### TASK INPUTS
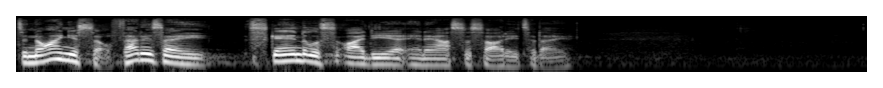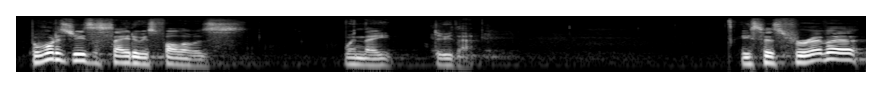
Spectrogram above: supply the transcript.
Denying yourself, that is a scandalous idea in our society today. But what does Jesus say to his followers when they do that? He says, Forever,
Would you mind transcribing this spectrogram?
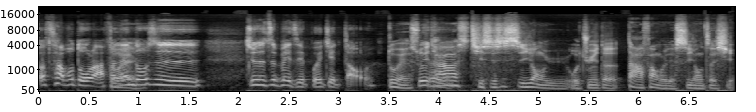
哦，差不多啦，反正都是就是这辈子也不会见到了。对，所以它其实是适用于我觉得大范围的适用这些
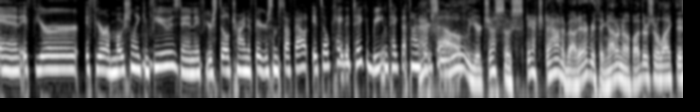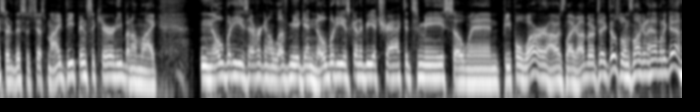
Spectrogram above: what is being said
And if you're if you're emotionally confused and if you're still trying to figure some stuff out, it's okay to take a beat and take that time for yourself. Absolutely. You're just so sketched out about everything. I don't know if others are like this or this is just my deep insecurity, but I'm like, nobody is ever going to love me again. Nobody is going to be attracted to me. So when people were, I was like, I better take this one. It's not going to happen again.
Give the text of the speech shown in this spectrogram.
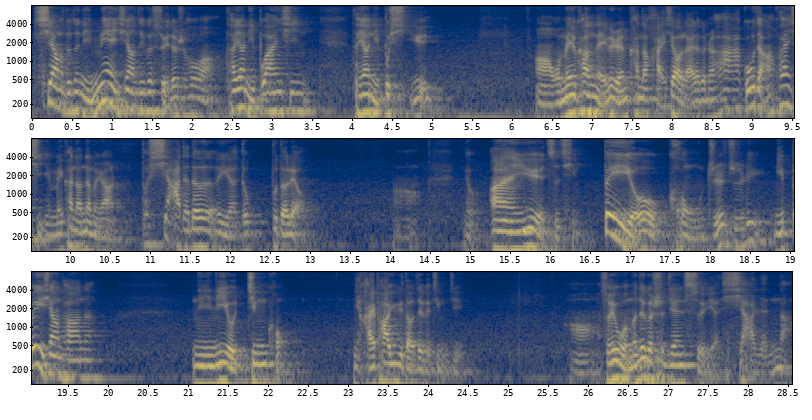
向就是你面向这个水的时候啊，它让你不安心，它让你不喜悦。啊，我没有看到哪个人看到海啸来了，跟着啊鼓掌欢喜，没看到那么样的，都吓得都哎呀都不得了。啊，有安乐之情，背有恐直之虑，你背向它呢，你你有惊恐，你害怕遇到这个境界。啊，所以我们这个世间水呀吓人呐，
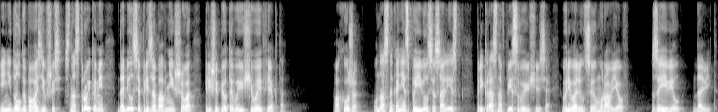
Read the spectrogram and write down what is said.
И, недолго повозившись с настройками, добился призабавнейшего пришепетывающего эффекта. «Похоже, у нас наконец появился солист, прекрасно вписывающийся в революцию муравьев», заявил Давид.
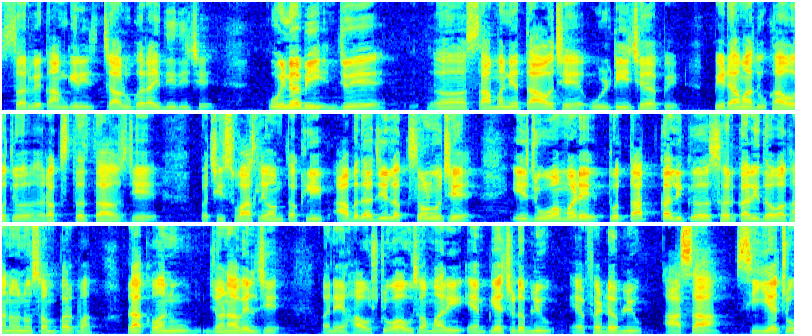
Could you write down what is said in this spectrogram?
સર્વે કામગીરી ચાલુ કરાવી દીધી છે. કોઈને બી જે સામાન્ય તાવ છે, ઉલટી છે પેઢામાં દુખાવો છે, રક્તસ્રાવ છે, પછી શ્વાસ લેવામાં તકલીફ, આ બધા જે લક્ષણો છે, એ જોવા મળે તો તાત્કાલિક સરકારી દવાખાનાનો સંપર્કમાં રાખવાનું જણાવેલ છે. અને હાઉસ ટુ હાઉસ અમારી એમપીએચડબલ્યુ એફએડબલ્યુ આશા સીએચઓ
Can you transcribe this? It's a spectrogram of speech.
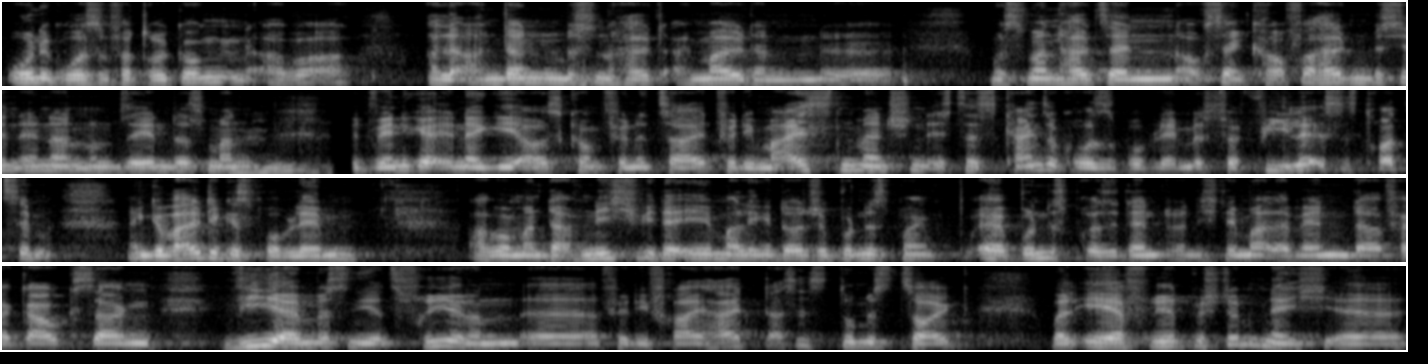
ohne große Verdrückungen. Aber alle anderen müssen halt einmal, dann äh, muss man halt sein, auch sein Kaufverhalten ein bisschen ändern und sehen, dass man mhm. mit weniger Energie auskommt für eine Zeit. Für die meisten Menschen ist das kein so großes Problem. Für viele ist es trotzdem ein gewaltiges Problem. Aber man darf nicht wie der ehemalige deutsche Bundesbank, äh, Bundespräsident, wenn ich den mal erwähnen darf, Herr Gauck, sagen, wir müssen jetzt frieren äh, für die Freiheit. Das ist dummes Zeug, weil er friert bestimmt nicht, äh,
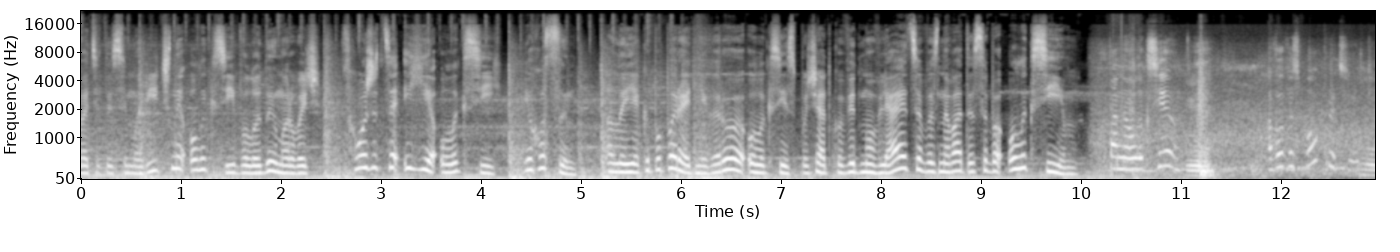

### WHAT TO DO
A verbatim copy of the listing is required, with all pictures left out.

### FINAL ANSWER
Spectrogram above: supply the transcript.
Denying yourself, that is a scandalous idea in our society today. But what does Jesus say to his followers when they do that? He says, Forever,
Would you mind transcribing this spectrogram?
哦，差不多啦，反正都是就是这辈子也不会见到了。对，所以它其实是适用于我觉得大范围的适用这些
Spectrogram above: what is being said
And if you're if you're emotionally confused and if you're still trying to figure some stuff out, it's okay to take a beat and take that time for yourself. Absolutely. You're just so sketched out about everything. I don't know if others are like this or this is just my deep insecurity, but I'm like, nobody is ever going to love me again. Nobody is going to be attracted to me. So when people were, I was like, I better take this one. It's not going to happen again.
Give the text of the speech shown in this spectrogram.
向就是你面向这个水的时候啊，它让你不安心，它让你不喜悦。啊，我没有看到哪个人看到海啸来了，跟着啊鼓掌欢喜，没看到那么样的，都吓得都哎呀都不得了。啊，有安乐之情，背有恐直之虑，你背向它呢，你你有惊恐，你害怕遇到这个境界。啊，所以我们这个世间水呀吓人呐，
Read the spectrogram and write down what is said.
И, недолго повозившись с настройками, добился призабавнейшего пришепетывающего эффекта. «Похоже, у нас наконец появился солист, прекрасно вписывающийся в революцию муравьев», заявил Давид.
Could you write down what is said in this spectrogram?
સર્વે કામગીરી ચાલુ કરાવી દીધી છે. કોઈને બી જે સામાન્ય તાવ છે, ઉલટી છે પેઢામાં દુખાવો છે, રક્તસ્રાવ છે, પછી શ્વાસ લેવામાં તકલીફ, આ બધા જે લક્ષણો છે, એ જોવા મળે તો તાત્કાલિક સરકારી દવાખાનાનો સંપર્કમાં રાખવાનું જણાવેલ છે. અને હાઉસ ટુ હાઉસ અમારી એમપીએચડબલ્યુ એફએડબલ્યુ આશા સીએચઓ
Can you transcribe this? It's a spectrogram of speech.
ohne große Verdrückungen. Aber alle anderen müssen halt einmal, dann äh, muss man halt sein, auch sein Kaufverhalten ein bisschen ändern und sehen, dass man mhm. mit weniger Energie auskommt für eine Zeit. Für die meisten Menschen ist das kein so großes Problem. Für viele ist es trotzdem ein gewaltiges Problem. Aber man darf nicht wie der ehemalige deutsche Bundesbank, äh, Bundespräsident, wenn ich den mal erwähnen darf, Herr Gauck, sagen, wir müssen jetzt frieren äh, für die Freiheit. Das ist dummes Zeug, weil er friert bestimmt nicht, äh,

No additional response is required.